Buying, or selling, a house in New Jersey can be a wonderful moment in your life. It can also be a nerve-wracking experience because real estate transactions are often incredibly complicated and involve numerous legal issues and technicalities that need to be worked out well in advance of closing. Even if you have negotiated with the seller (or buyer) and settled on a final price, you are still a long way from being finished with the transaction and closing on the home. That’s because the real estate contract you sign is going to bind you to certain terms. You do not want to be saddled with bad contract terms – or, worse yet, find out that you’ve been swindled.
A realtor won’t be able to protect you when it comes to the real estate contract and the legal implications of your real estate transaction. If you are thinking about purchasing, or selling, a home in Camden County or anywhere else in NJ, it is imperative that you have a qualified real estate lawyer looking over your contract and protecting your rights. Moreover, your lawyer should have a wealth of experience with NJ real estate transactions and home closings so that they can identify potential problems or “tricky areas” in your real estate contract. A knowledgeable attorney can also make sure that you meet all the necessary deadlines for filing paperwork and processing payments, help you fulfill any other legal obligations you have as a result of the transaction, and answer any questions you might have about what will happen next in the process. The key is to speak with an attorney before you sign on the dotted line.
Real Estate Contract Issues
Here are a few of the ways that real estate contracts can be tricky:
1. Specific state and local rules may apply. Each jurisdiction has unique rules and regulations when it comes to completing a real estate transaction. There may be zoning issues, special taxes, and specific procedures for your home sale or purchase, depending on the location of the home.
2. The property must be adequately described. Real estate contracts need to be very detailed and contain a full description of the property being sold. This goes well beyond merely listing the address of the property and often entails a legal description of the property boundaries in accordance with a land survey.
3. Changes to the contract must be agreed to in writing. It is not uncommon for at least one of the parties to a real estate transaction to make changes to the initial version of the contract. An experienced attorney can make sure that those changes are initialized or otherwise affirmed in writing by the other party. This is known in legal terms as a “meeting of the minds” – and a contract does not become legally binding until and unless both parties have clearly expressed a common understanding of the contract being signed.
4. All terms must be contained in the contract. Anything that has been agreed to verbally must also be put in writing.

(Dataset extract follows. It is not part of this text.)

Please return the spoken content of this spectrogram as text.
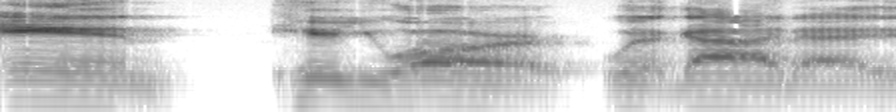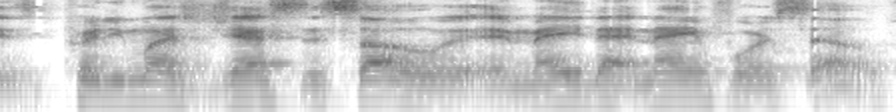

Whether this includes mortgage terms, home inspection contingencies, the payment schedule, or covering the costs of agreed-upon repairs to the property, everything needs to be included in the contract.
The best way to ensure that your real estate contract is sound and that your transaction goes smoothly is to have a qualified real estate attorney on your side throughout the process. Joel R. Spivack, Esq., is an experienced real estate lawyer who can help you with any legal issues that might arise during the home purchasing or home selling processes. Contact Mr. Spivack today to schedule a free initial consultation.